I found one last year hanging on tree at about eye-level. It had been hung like a Christmas ornament on a small tree along a public sidewalk.

Early-morning (or early evening) searches tend to be most successful; the trick is to find it before anyone else does.

I have in fact, found two Monkeyshines – both, in the true spirit of the tradition, discovered accidently, without deliberately searching.

This is what I love about Monkeyshines, and what it captures best about Tacoma; beyond the gritty and often grim news, rumors and reputation of Tacoma, lies a hand-crafted, unpredictable gift without warning, obligation or cost.

So far, you will only find Monkeyshines in Tacoma.

Other cities may have similar traditions, even as a tourist attraction, or as a fund raiser.

Tacoma’s Monkeyshines is free – in every sense of the word.

Anonymous, anywhere and without a price tag, whimsy and magic Tacoma-style, that’s how Monkeyshines works.

When to look

Monkeyshines is wrapped around Lunar New Year (January 22 in 2023), but treasures can be found several days before and sometime long after the actual day.

A few Monkeyshines have eluded seekers and remained hidden far longer – sometimes for years.

In many ways, this whole event is an exercise in what makes Tacoma interesting and forever mysterious: Monkeyshines is open to all ages, skill levels and backgrounds.

Like all good things, Monkeyshines is not likely to last forever.

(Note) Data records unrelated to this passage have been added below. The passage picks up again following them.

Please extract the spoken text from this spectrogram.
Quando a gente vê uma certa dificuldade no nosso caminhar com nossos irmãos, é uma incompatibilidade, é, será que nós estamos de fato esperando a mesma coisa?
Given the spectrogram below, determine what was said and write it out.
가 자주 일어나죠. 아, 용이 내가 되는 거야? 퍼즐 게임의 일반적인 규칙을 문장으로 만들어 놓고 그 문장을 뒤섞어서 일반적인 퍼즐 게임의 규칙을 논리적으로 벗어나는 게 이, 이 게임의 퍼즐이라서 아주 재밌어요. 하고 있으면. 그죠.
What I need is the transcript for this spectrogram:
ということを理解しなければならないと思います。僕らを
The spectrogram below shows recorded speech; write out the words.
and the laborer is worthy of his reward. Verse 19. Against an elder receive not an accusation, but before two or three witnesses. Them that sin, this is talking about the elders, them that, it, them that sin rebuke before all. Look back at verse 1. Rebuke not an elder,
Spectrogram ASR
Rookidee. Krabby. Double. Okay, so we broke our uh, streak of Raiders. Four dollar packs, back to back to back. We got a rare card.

There are 12 animals in the Chinese zodiac calendar.

The original team of Monkeyshiners has been “shining” for twenty years now. Two rounds of the 12 year cycle just might be the limit – at least for the “founding monkeys” that started it all.

The search

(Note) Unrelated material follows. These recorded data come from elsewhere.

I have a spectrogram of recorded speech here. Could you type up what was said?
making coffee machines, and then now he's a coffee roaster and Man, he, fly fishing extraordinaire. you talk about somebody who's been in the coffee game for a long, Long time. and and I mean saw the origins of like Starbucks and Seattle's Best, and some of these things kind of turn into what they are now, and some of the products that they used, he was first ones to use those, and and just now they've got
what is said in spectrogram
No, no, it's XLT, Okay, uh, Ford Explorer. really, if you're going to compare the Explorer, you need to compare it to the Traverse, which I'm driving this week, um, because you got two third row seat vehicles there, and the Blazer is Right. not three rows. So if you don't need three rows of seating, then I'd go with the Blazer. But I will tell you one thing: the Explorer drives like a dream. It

More than 2,000 glass creations commemorating the Year of the Rabbit can be found around Tacoma this year.

For a family bonding time with a difference, grab some flashlights, friends or family members and head out on one of our dark early evenings and search for those shiny surprises that could be anywhere.

If you want to support Monkeyshines, there are several ways to do it. You could track down your local artist friends or organizations, or even make your own art and tuck it around town somewhere or you could support Monkeyshines directly through their gofundme site.

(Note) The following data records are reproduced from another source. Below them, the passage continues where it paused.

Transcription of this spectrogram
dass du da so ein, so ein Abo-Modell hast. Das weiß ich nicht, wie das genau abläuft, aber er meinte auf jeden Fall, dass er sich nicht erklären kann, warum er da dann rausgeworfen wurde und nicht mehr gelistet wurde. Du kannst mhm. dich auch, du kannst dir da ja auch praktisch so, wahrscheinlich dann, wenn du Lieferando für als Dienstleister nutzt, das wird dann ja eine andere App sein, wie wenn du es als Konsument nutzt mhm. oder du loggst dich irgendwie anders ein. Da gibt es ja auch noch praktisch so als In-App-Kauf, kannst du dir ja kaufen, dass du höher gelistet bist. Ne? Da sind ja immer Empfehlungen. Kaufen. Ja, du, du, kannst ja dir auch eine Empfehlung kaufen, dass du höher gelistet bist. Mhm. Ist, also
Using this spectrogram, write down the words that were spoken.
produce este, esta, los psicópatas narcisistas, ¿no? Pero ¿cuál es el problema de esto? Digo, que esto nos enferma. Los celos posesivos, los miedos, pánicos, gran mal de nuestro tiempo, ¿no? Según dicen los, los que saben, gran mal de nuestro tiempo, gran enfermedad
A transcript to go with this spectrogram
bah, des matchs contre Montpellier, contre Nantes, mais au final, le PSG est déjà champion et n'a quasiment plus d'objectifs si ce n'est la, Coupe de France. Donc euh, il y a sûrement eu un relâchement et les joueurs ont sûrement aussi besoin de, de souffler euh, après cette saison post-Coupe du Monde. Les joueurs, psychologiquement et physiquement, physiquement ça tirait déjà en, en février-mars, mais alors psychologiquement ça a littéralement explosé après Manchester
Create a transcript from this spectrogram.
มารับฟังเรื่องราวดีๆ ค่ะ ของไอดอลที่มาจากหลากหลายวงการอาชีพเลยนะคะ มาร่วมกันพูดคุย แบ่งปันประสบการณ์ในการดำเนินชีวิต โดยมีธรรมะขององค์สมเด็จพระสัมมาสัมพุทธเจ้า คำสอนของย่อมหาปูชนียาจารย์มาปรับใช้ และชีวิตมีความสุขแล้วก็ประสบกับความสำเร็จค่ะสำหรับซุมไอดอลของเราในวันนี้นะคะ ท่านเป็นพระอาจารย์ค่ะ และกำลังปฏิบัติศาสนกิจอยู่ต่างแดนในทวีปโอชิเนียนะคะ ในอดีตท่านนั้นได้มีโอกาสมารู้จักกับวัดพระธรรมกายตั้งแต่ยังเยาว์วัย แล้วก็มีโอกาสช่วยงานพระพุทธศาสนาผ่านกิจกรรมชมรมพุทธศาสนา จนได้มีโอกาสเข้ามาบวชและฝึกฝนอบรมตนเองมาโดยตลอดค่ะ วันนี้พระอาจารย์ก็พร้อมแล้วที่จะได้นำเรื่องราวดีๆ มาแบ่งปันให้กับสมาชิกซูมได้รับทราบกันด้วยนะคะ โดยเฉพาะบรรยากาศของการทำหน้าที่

The lunar calendar

The Chinese calendar is lunar – based on the phases of the moon. This means that the dates “float” on the 12 month calendar most of us are familiar with. This year Lunar New Year begins January 22nd, 2023 and ends on February 9th.

The new year is the year of the rabbit. The sign of Rabbit is a symbol of longevity, peace, and prosperity in Chinese culture. The year otherwise known as 2023 is predicted to be a year of hope. Besides 2023, Years of the Rabbit include 2011, 1999, 1987, 1975, 1963, 1951 and 1939.

Following the Rabbit is the year of the Dragon. The Dragon symbolizes power, nobleness, honor, luck, and success in traditional Chinese culture. The Dragon is a supernatural being with no parallel for talent and excellence.

Among the Chinese zodiac animals, the dragon is the sole imaginary animal. Known for their innate courage, tenacity, and intelligence, Dragons are enthusiastic and confident. They are not afraid of challenges, and willing to take risks. Their eye tends to be on the future more than tradition or the past.

Stay tuned for a Dragon-themed season about a year from now.